So, take a look at your payload, quality of the roads, desired tire pressures, how bulletproof you want your wheels, and then cruise the tire manufacturers' websites, and have fun. If you find you're wasting too much riding time thinking about this crap, then go with what you got. A good bike mechanic can give you advice and help you avoid problems.

If your Fargo came with i23 or i25 WTB rims that are 23 mm or 25 mm wide, You might decide to simply get a relatively high pressure smooth rolling, 622-37 mm tire for the road. Even the WTB i30 rim foumd on some of Fargos, will let you use a nice 47 mm road tire.

Try not to overthink this, and don't spend money on wheelsets if you can spend that money on travel with what you have.

Did I say, have fun?
« Last Edit: March 24, 2021, 12:11:17 am by ray b »
“A good man always knows his limitations.”

Offline ray b

Re: Tires for a 29" Fargo
« Reply #8 on: March 24, 2021, 12:06:16 am »
While someone could slap some 28mm wide Marathons on a 29" wheel, I'm guessing that possibility is slim.
(Been there, done that while commuting on  my Karate Monkey - an early model that propelled the 29er fad - which came with fairly versatile 622-19 Salsa Delgado rims.)
« Last Edit: March 24, 2021, 12:08:47 am by ray b »
“A good man always knows his limitations.”

Offline Inge

Re: Tires for a 29" Fargo
« Reply #9 on: March 24, 2021, 03:34:15 am »
Used schwalbe Almotions (622-50) on my 29er - now my indoor bike and on my outdoor bike 27.5 " I have schwalbe G-One allround 70-584 (27.5 x 2.80). Both really nice and comfortable tires.

Offline DaveB

Re: Tires for a 29" Fargo
« Reply #10 on: March 25, 2021, 09:08:22 am »
True.
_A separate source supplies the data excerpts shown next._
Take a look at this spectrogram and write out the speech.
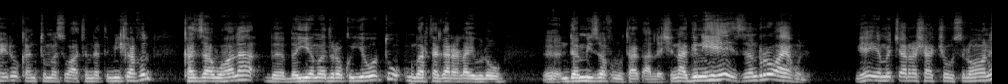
ሄዶ ከንቱ መስዋዕትነት የሚከፍል ከዛ በኋላ በየመድረኩ እየወጡ እንበር ተጋራ ላይ ብሎ እንደሚዘፍኑ ታውቃለች እና ግን ይሄ ዘንድሮ አይሆንም። ይሄ የመጨረሻቸው ስለሆነ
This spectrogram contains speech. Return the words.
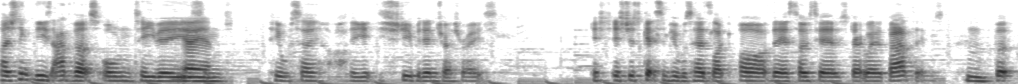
I just think these adverts all on TVs Yeah, yeah. and people say, "Oh, they get these stupid interest rates." It, it just gets in people's heads like, "Oh, they associate straight away with bad things." Hmm. But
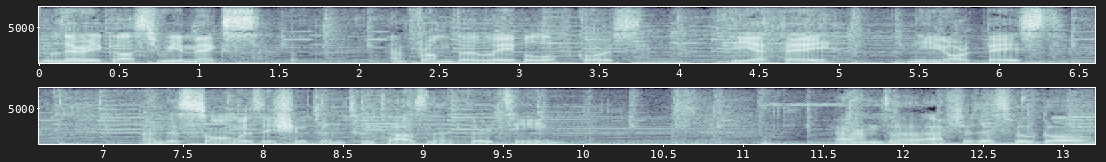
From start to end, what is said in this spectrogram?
Larry Gus remix, and from the label, of course, DFA, New York based. And this song was issued in 2013. And uh, after this, we'll go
And I know that 29" is a bit of a marketing gimmick. That being said, when I hear about a bike with 29" wheels, I think about tires at least 1.75" wide or wider and a bike built around handling that particular width. While someone could slap some 28mm wide Marathons on a 29" wheel, I'm guessing that possibility is slim.
Yes, "29" wheels are typically built using wider rims than 700c road wheel but bike rims are pretty tolerant of tire width.  Years ago I "roadified" an old Trek 7000 mountain bike with drop bars and STI shifters but kept the factory 26" (ISO 559) wheels.  The OEM tires were 2.0" (559-50) semi-knobbies and I replaced them with 1.125" (559-32) road tires which fit and handled fine.


Offline Pat Lamb
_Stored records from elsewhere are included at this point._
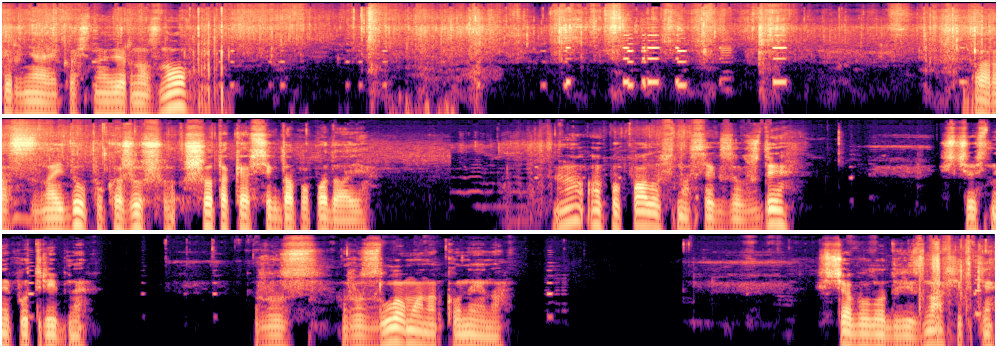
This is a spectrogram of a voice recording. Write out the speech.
Херня якась, мабуть, знов. Зараз знайду, покажу, що, що таке завжди попадає. Ну, а попалось у нас, як завжди, щось непотрібне. Роз, розломана конина. Ще було дві знахідки.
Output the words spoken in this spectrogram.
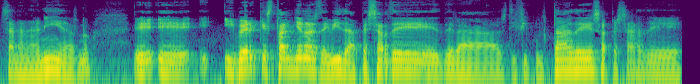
San Ananías, ¿no? Eh, eh, y, ver que están llenas de vida a pesar de, de las dificultades, a pesar de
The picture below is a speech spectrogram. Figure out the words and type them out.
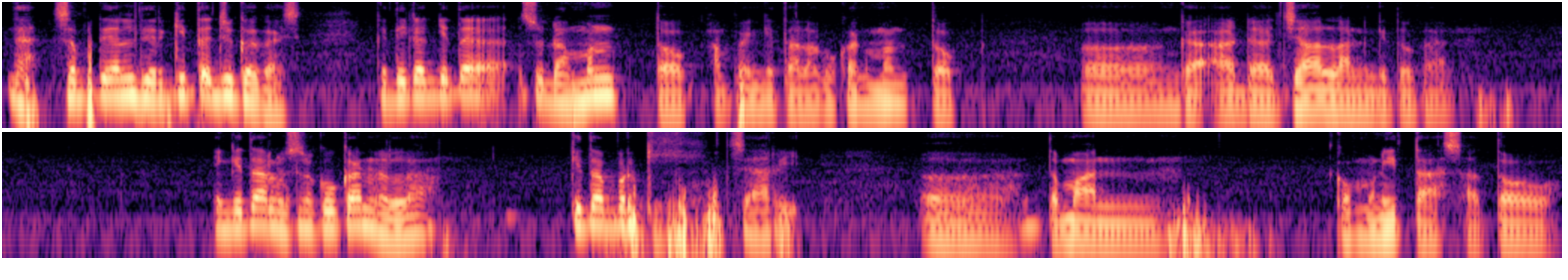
Nah, seperti hal diri kita juga guys. Ketika kita sudah mentok, apa yang kita lakukan mentok, eh, nggak uh, ada jalan gitu kan. Yang kita harus lakukan adalah kita pergi cari uh, teman komunitas atau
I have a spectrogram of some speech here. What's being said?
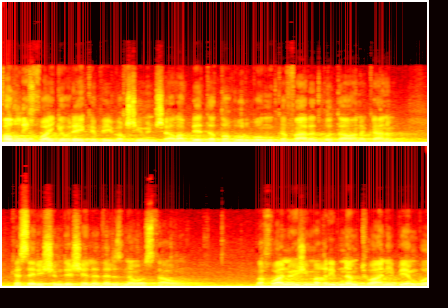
فەضلی خوای گەورەیە کە پێی بەخشی من شاڵە بێتە تەهور بۆ من کەفارەت بۆ تاوانەکانم کە سەریشم دێشێ لە دەرز نەوەستاوم بەخوا نوێژی مەغریب نەمتوانی بێم بۆ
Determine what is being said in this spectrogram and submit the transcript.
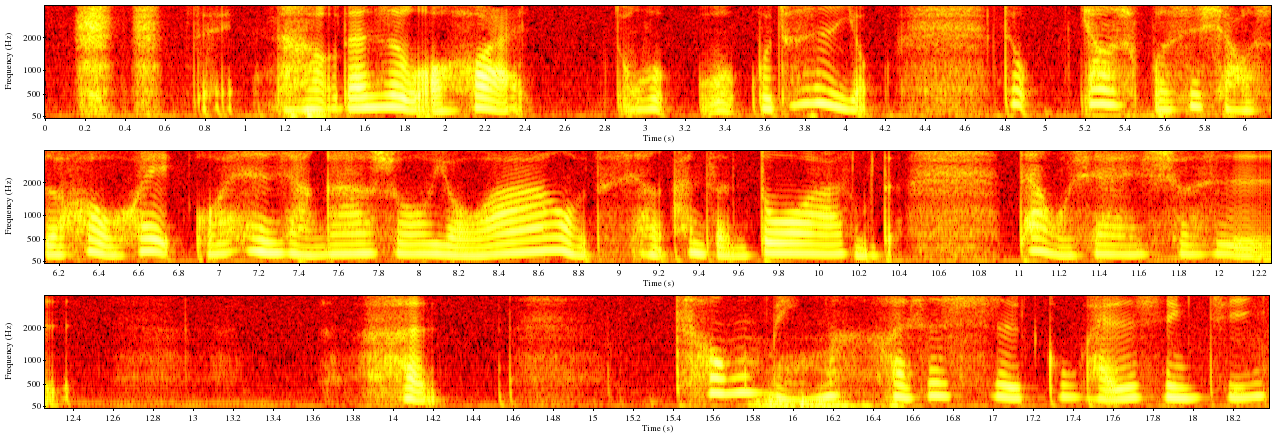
对，然后但是我后来，我我我就是有，就要是我是小时候，我会我会很想跟他说有啊，我之前很案子很多啊什么的，但我现在就是很聪明吗？还是世故？还是心机？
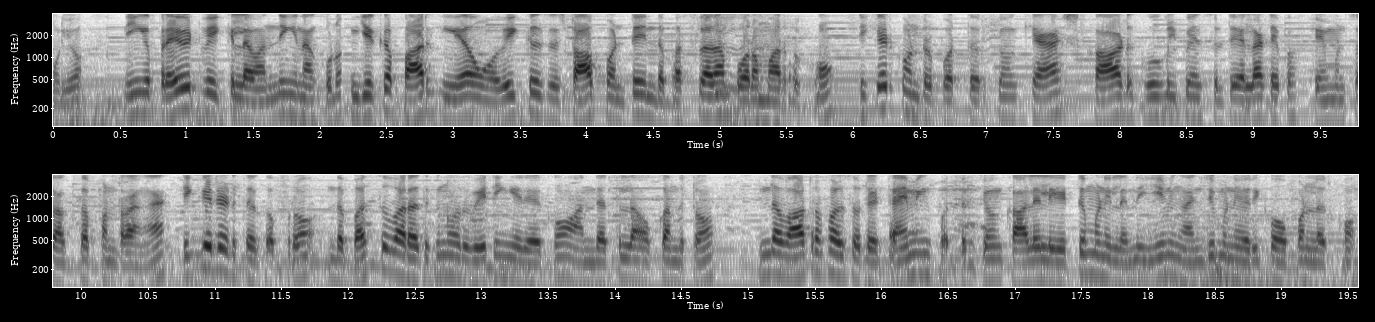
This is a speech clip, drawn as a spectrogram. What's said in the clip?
முடியும். நீங்கள் ப்ரைவேட் வெஹிக்கிளில் வந்தீங்கன்னா கூட இங்கே இருக்க பார்க்கிங்கை உங்கள் வெஹிக்கிள்ஸை ஸ்டாப் பண்ணிட்டு இந்த பஸ்ஸில் தான் போகிற மாதிரி இருக்கும். டிக்கெட் கவுண்டர் பொறுத்த வரைக்கும் கேஷ் கார்டு கூகுள் பேன்னு சொல்லிட்டு எல்லா டைப் ஆஃப் பேமெண்ட்ஸும் அக்செப்ட் பண்ணுறாங்க டிக்கெட் எடுத்ததுக்கப்புறம் இந்த பஸ் வரதுக்குன்னு ஒரு வெயிட்டிங் ஏரியா இருக்கும். அந்த இடத்துல உட்காந்துட்டோம் இந்த வாட்டர் ஃபால்ஸோட டைமிங் பொறுத்த வரைக்கும் காலையில் எட்டு மணிலேருந்து ஈவினிங் அஞ்சு மணி வரைக்கும் ஓப்பனில் இருக்கும்.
Re: Tires for a 29" Fargo
« Reply #11 on: March 25, 2021, 02:10:54 pm »
Extrapolating from West Glacier to Anacortes on the NT here.  Almost all of that stretch was pavement, and while there was some chipseal, there weren't the gosh-awful expansion joints of eastern Colorado through Missouri on the TransAm.  If you get unlucky and ride the week after they've applied fresh gravel to the road, or come across mud that came down with a gully-washer of a rain, you might want something bigger or knobbier than a smooth road tire of 35-38-42 width.  Otherwise, pick something in that width range, and get a smooth pavement tire.  Any of the more-or-less standard tires for touring should work well: Schwalbe Marathon, Continental Gatorskin or Specialized Armadillo.  (Add or subtract as many tags to those names as you'd like.)